Reduce runoff from agricultural lands through best management practices. These practices include proper nutrient management and fertilizer application and installation of vegetated buffers and waterways. Allowing ditches to become naturally vegetated with woody plants can help reduce agricultural runoff and erosion.
Protect the riparian floodplain. The seasonally flooded mainstem banks, or the riparian zone, serve the most important ecological functions in the Great Coharie Creek watershed. Floodplains can hold excess water during floods, reducing flooding downstream. They also provide crucial habitat for wildlife.
Remove obstructions to improve flow. As mentioned previously, downed trees, beaver dams and man-made impoundments can block the flow of water and change the morphology of the creek. Although these impoundments offer some benefits to water quality, their removal would improve river flow and make the creek more conducive to kayaking and canoeing. Careful, thoughtful management of beaver dams could help achieve the proper balance of improved water quality and improved stream flow.
The Great Coharie Creek watershed is a naturally slow-moving and low oxygen environment. Water moves slowly through the meandering creek, obstructed by beaver dams, downed trees, and man made impoundments. On balance, the impact of beavers is mixed. Beaver dams and other obstructions impede the flow of water and can convert a free-flowing creek into more of a swamp, obstructing the path of canoes and kayaks. However, slow moving water can help microbes and plants process excess nutrients, thus improving water quality.

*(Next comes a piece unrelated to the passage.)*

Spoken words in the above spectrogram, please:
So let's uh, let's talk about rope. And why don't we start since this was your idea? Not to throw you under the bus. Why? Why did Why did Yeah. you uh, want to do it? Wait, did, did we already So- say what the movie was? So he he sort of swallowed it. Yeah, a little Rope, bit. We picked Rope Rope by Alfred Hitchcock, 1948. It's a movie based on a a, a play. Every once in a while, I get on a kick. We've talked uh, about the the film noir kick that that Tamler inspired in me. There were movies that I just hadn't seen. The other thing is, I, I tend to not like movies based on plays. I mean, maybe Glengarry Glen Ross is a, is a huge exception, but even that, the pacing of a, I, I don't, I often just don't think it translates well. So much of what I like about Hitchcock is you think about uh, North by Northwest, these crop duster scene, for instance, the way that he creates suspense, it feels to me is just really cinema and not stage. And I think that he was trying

Efforts to improve water quality should focus on reducing nutrient inputs into the Great Coharie Creek watershed, for example through the installation of vegetative buffers, especially woody plants, along the banks of agricultural ditches and small channels. In addition, encouraging landowners to engage in proper nutrient management and fertilizer application could also reduce nutrient run off.